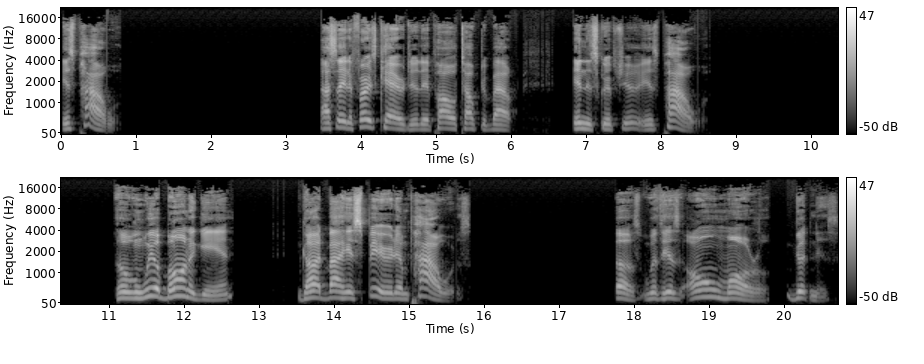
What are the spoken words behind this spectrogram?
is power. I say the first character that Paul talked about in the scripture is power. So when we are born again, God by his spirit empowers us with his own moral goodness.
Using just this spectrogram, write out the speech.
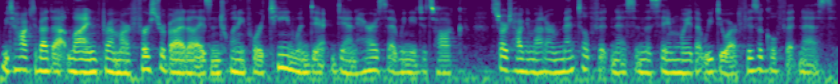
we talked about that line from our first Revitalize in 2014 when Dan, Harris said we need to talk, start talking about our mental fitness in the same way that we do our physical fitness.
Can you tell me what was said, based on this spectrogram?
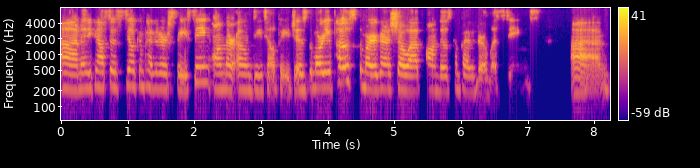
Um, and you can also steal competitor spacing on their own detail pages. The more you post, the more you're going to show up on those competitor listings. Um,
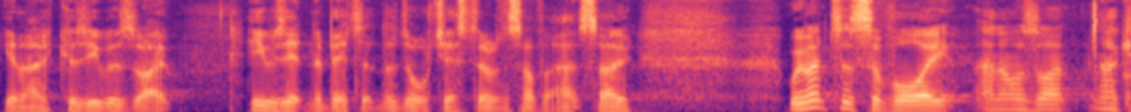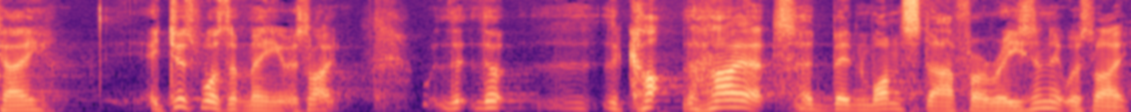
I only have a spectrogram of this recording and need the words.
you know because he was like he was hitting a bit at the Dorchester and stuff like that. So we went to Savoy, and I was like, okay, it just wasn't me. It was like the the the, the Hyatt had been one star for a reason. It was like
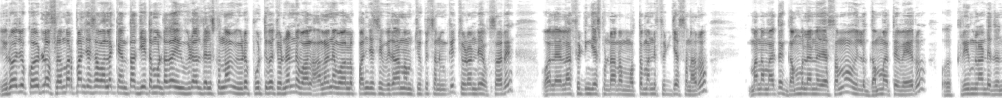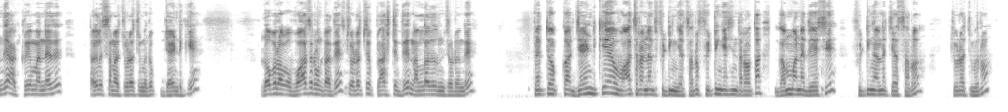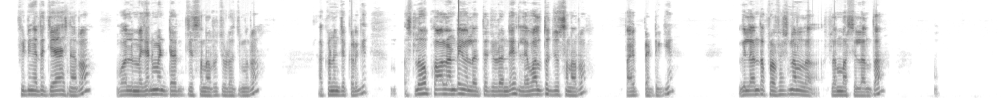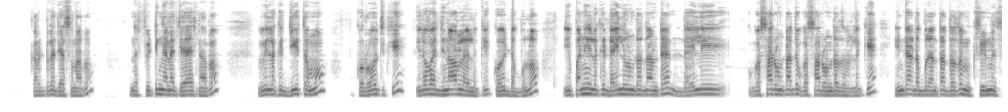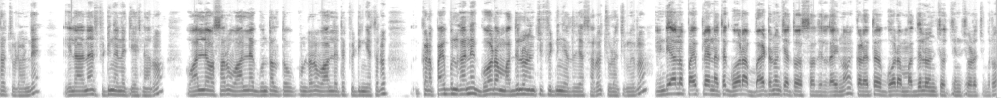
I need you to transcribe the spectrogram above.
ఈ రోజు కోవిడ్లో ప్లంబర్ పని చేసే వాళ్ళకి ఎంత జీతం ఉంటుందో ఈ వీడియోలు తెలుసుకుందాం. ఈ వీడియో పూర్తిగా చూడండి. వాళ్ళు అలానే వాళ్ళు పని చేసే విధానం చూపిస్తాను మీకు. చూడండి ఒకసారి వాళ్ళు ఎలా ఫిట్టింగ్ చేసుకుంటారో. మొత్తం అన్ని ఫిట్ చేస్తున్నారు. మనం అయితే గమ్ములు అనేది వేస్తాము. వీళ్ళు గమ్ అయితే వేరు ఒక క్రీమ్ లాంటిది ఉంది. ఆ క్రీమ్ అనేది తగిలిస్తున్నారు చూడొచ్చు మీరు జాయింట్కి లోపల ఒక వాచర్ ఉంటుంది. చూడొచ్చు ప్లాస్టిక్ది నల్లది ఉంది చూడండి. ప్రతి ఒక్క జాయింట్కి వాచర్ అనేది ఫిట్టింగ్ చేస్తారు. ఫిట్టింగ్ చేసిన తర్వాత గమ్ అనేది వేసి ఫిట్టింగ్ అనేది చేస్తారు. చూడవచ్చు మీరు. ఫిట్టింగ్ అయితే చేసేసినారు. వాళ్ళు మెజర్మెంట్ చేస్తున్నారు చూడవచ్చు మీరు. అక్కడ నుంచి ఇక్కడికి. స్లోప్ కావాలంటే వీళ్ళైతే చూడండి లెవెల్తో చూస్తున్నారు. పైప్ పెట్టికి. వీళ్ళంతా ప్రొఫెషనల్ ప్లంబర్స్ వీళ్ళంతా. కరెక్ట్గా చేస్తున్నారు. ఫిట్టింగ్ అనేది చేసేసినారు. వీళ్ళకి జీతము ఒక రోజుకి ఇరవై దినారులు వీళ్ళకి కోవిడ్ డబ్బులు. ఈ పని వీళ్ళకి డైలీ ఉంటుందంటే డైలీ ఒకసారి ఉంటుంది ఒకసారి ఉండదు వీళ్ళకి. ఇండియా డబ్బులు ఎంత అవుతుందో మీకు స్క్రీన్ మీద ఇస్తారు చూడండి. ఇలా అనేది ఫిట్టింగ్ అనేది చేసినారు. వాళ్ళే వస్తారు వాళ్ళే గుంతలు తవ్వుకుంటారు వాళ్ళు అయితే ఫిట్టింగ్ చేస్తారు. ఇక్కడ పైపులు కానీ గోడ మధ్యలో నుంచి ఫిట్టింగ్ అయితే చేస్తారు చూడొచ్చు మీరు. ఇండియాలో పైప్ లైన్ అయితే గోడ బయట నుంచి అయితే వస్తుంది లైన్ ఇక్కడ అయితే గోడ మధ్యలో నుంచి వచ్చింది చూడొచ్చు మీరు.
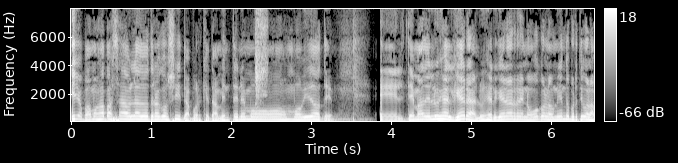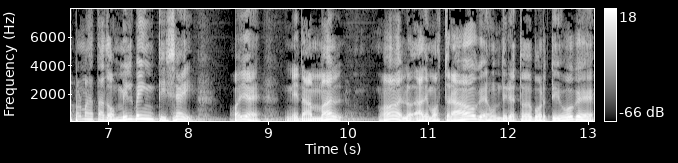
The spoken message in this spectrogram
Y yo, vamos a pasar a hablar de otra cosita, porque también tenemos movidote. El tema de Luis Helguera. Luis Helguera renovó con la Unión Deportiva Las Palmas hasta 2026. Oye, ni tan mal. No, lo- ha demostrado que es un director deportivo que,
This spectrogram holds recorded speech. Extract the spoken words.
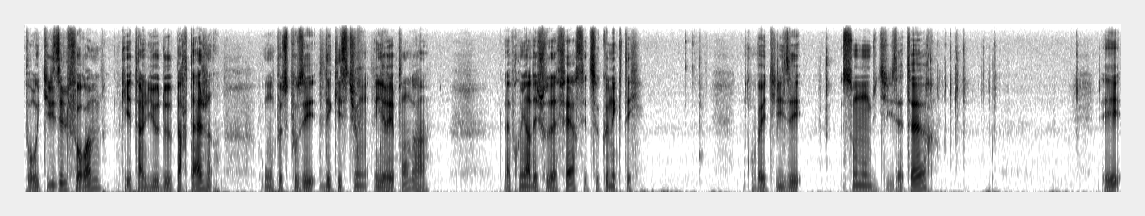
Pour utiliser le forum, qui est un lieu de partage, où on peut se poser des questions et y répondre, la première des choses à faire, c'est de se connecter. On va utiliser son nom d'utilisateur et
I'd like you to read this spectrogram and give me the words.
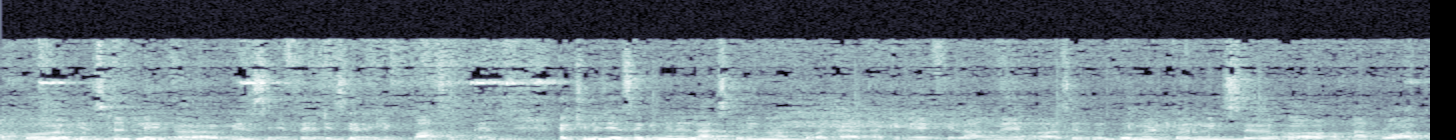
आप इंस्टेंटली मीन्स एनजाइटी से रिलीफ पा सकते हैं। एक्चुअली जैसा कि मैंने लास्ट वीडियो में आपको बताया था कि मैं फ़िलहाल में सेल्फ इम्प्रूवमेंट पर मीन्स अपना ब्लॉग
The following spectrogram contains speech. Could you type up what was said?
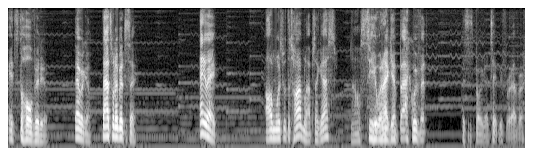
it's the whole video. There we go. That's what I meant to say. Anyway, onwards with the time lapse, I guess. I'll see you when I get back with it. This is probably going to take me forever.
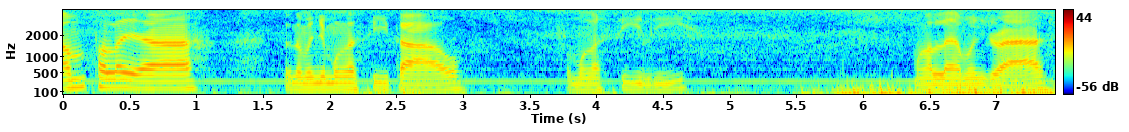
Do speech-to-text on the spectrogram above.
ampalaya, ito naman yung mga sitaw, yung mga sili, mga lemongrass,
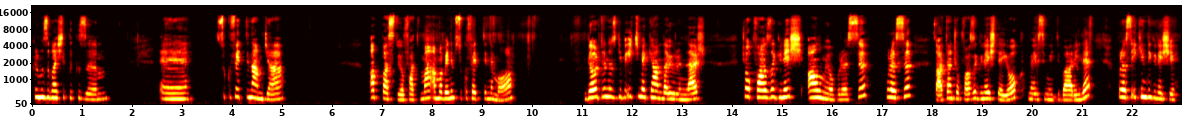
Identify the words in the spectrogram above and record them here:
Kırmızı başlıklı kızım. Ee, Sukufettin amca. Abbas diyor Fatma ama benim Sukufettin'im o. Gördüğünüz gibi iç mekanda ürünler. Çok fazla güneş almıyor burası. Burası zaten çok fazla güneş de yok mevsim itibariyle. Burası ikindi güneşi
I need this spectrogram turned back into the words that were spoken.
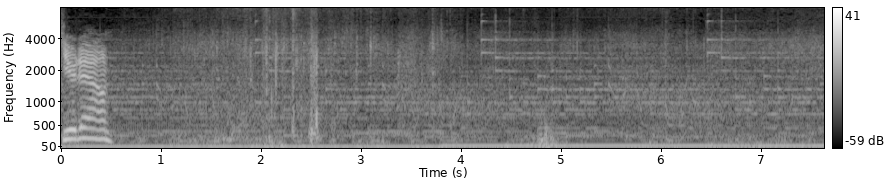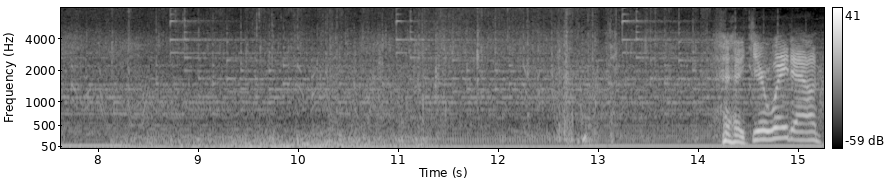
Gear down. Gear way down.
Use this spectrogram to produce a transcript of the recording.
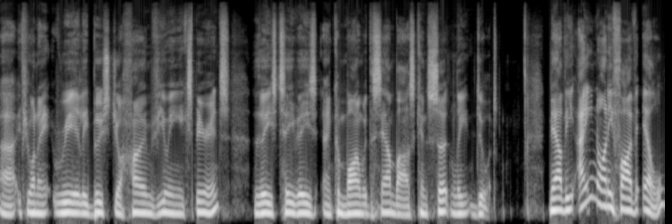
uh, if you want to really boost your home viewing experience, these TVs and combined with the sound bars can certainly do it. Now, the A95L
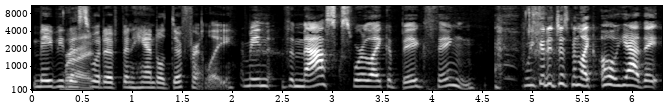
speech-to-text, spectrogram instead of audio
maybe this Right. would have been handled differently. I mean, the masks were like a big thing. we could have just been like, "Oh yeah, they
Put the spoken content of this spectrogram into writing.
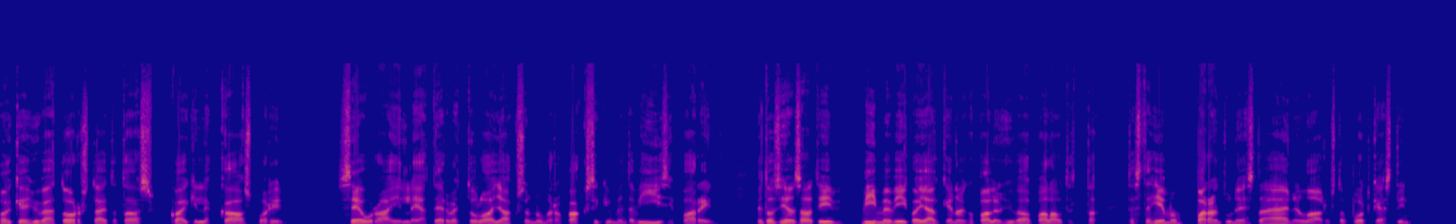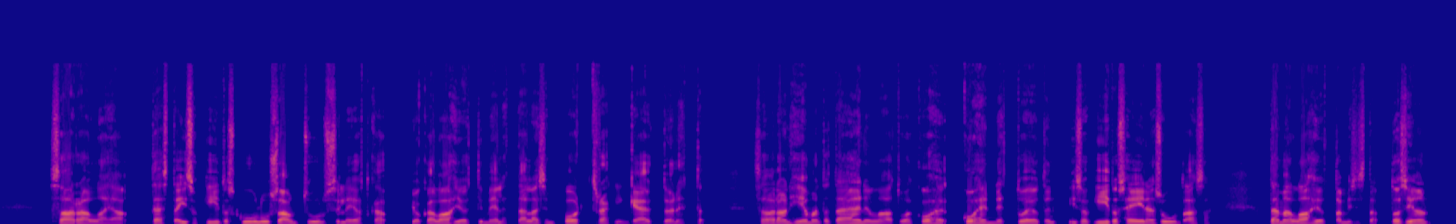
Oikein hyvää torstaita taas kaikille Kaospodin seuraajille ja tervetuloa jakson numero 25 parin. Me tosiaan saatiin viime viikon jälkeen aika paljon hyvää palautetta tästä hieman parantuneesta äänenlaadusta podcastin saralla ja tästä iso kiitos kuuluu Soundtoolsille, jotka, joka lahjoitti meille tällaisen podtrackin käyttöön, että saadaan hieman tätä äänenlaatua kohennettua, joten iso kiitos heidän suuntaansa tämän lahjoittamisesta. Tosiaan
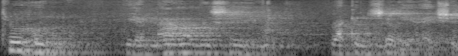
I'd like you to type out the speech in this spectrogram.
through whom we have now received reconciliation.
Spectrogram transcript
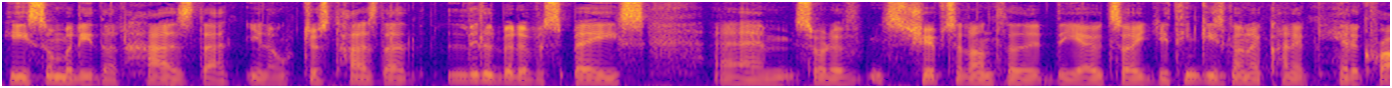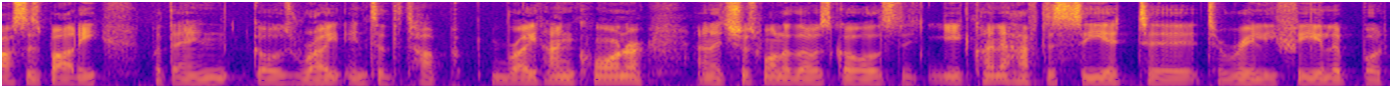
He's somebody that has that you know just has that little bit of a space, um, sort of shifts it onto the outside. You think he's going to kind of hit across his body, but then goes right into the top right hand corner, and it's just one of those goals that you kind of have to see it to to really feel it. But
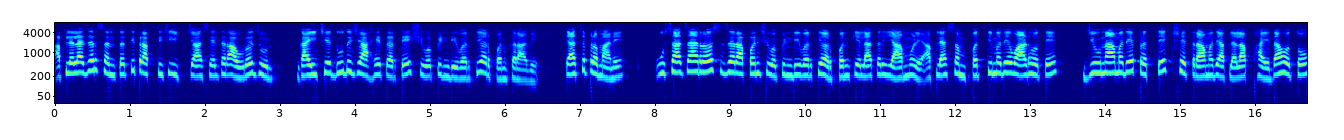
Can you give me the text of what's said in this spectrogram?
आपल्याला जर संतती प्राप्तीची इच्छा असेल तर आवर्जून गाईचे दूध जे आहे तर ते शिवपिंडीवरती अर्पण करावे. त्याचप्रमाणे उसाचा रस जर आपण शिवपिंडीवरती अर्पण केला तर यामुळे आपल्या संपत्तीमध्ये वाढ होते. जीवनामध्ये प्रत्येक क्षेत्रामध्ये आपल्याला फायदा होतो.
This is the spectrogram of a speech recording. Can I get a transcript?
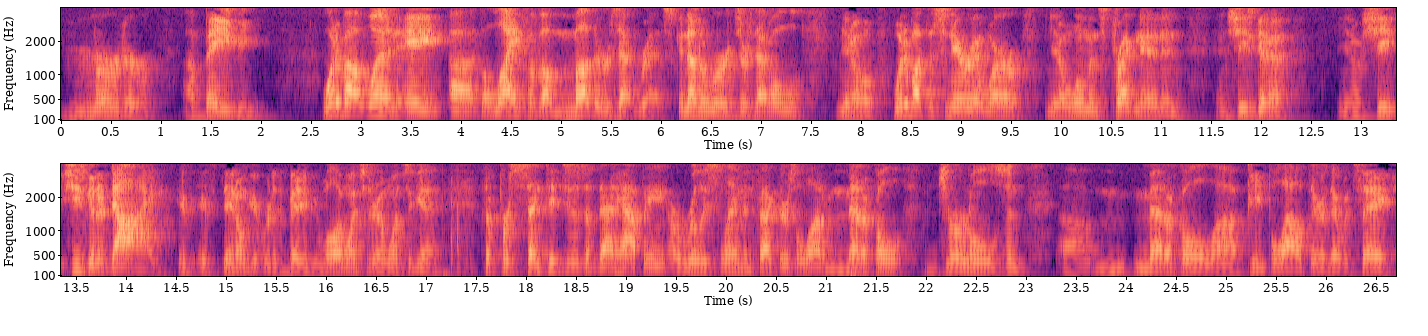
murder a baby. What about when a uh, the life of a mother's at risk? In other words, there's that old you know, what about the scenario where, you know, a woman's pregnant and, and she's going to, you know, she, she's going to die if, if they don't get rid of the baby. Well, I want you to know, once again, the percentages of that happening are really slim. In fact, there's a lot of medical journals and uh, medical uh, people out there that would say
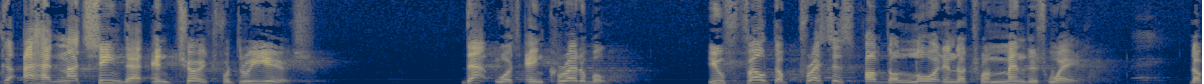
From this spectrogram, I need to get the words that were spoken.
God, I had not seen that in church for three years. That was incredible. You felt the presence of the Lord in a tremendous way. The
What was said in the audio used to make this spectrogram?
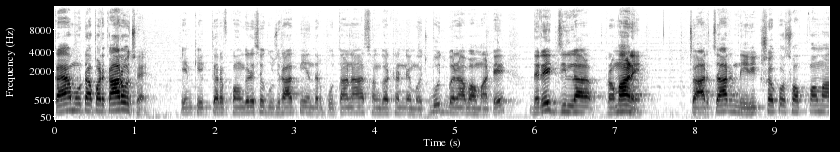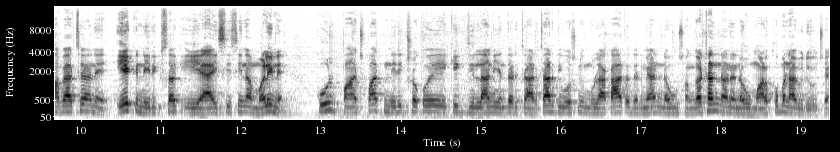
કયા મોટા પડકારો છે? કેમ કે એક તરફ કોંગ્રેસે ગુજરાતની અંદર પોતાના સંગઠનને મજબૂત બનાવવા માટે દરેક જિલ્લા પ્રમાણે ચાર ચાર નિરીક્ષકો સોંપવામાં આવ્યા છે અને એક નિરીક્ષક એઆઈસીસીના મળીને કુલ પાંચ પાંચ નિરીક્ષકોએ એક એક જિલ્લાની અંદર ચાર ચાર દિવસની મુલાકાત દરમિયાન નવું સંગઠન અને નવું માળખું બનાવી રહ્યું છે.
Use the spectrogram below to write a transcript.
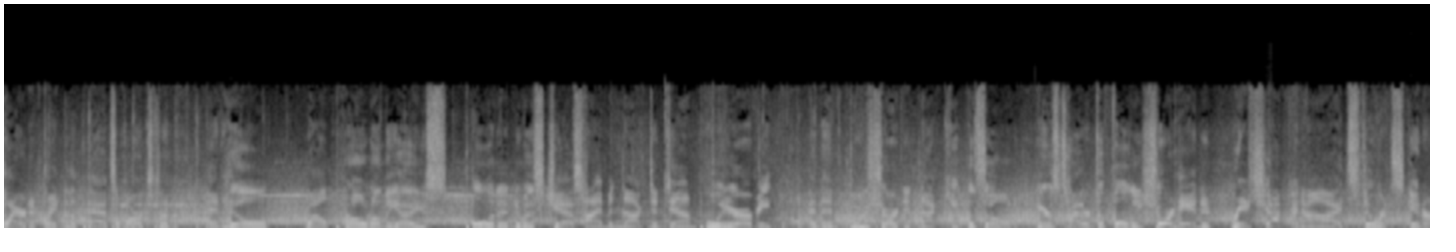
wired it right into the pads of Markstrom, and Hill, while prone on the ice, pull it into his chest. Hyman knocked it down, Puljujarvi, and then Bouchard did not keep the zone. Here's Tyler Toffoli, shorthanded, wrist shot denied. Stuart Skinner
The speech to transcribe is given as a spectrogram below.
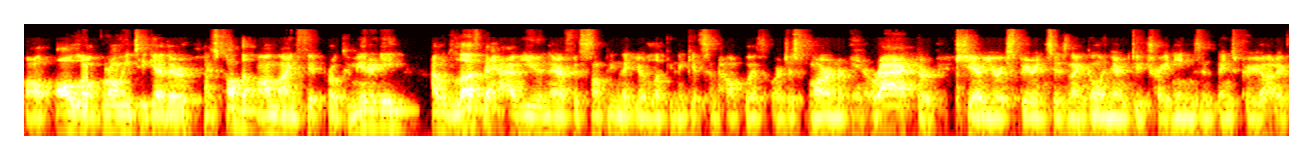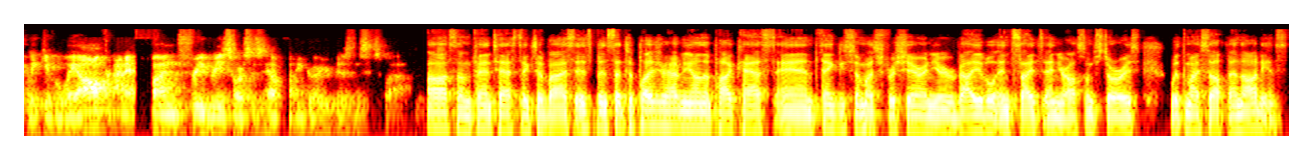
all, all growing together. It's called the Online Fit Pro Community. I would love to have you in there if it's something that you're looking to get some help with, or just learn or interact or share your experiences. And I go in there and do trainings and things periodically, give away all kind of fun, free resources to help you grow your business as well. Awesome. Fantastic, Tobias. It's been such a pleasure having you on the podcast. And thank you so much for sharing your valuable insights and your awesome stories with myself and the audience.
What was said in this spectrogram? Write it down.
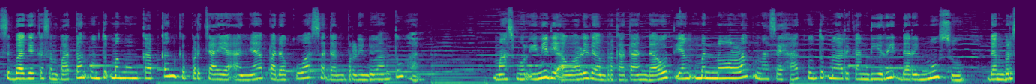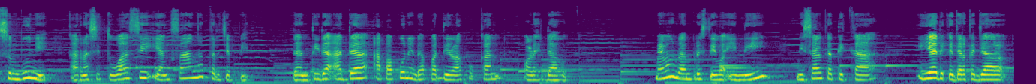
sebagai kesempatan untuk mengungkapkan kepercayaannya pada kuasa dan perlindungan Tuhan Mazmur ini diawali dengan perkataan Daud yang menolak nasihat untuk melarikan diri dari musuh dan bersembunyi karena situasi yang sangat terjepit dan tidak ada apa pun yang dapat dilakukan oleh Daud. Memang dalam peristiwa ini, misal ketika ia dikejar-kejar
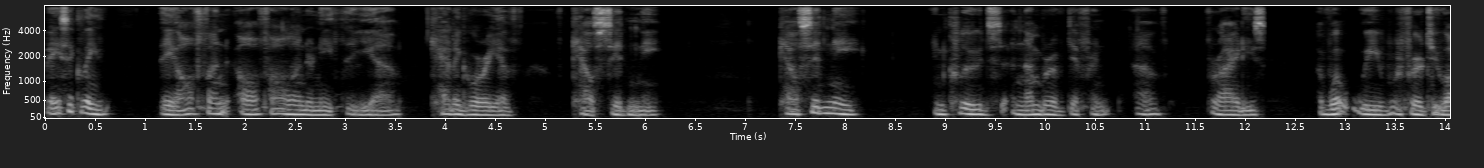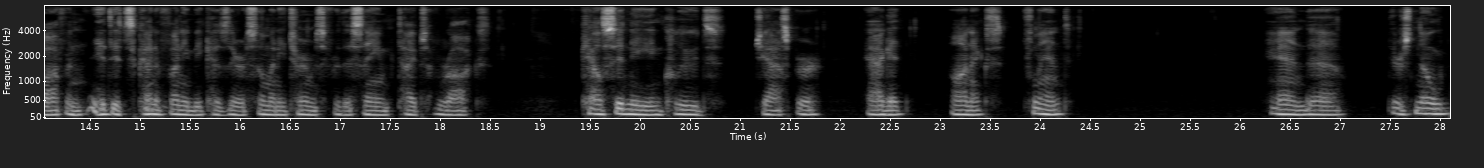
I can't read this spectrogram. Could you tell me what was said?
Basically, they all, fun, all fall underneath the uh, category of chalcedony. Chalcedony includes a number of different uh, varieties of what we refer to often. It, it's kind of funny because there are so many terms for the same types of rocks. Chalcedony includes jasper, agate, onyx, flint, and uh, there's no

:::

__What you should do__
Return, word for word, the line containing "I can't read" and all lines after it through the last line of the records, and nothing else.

__Exercise answer__
I can't read this spectrogram. Could you tell me what was said?
Basically, they all, fun, all fall underneath the uh, category of chalcedony. Chalcedony includes a number of different uh, varieties of what we refer to often. It, it's kind of funny because there are so many terms for the same types of rocks. Chalcedony includes jasper, agate, onyx, flint, and uh, there's no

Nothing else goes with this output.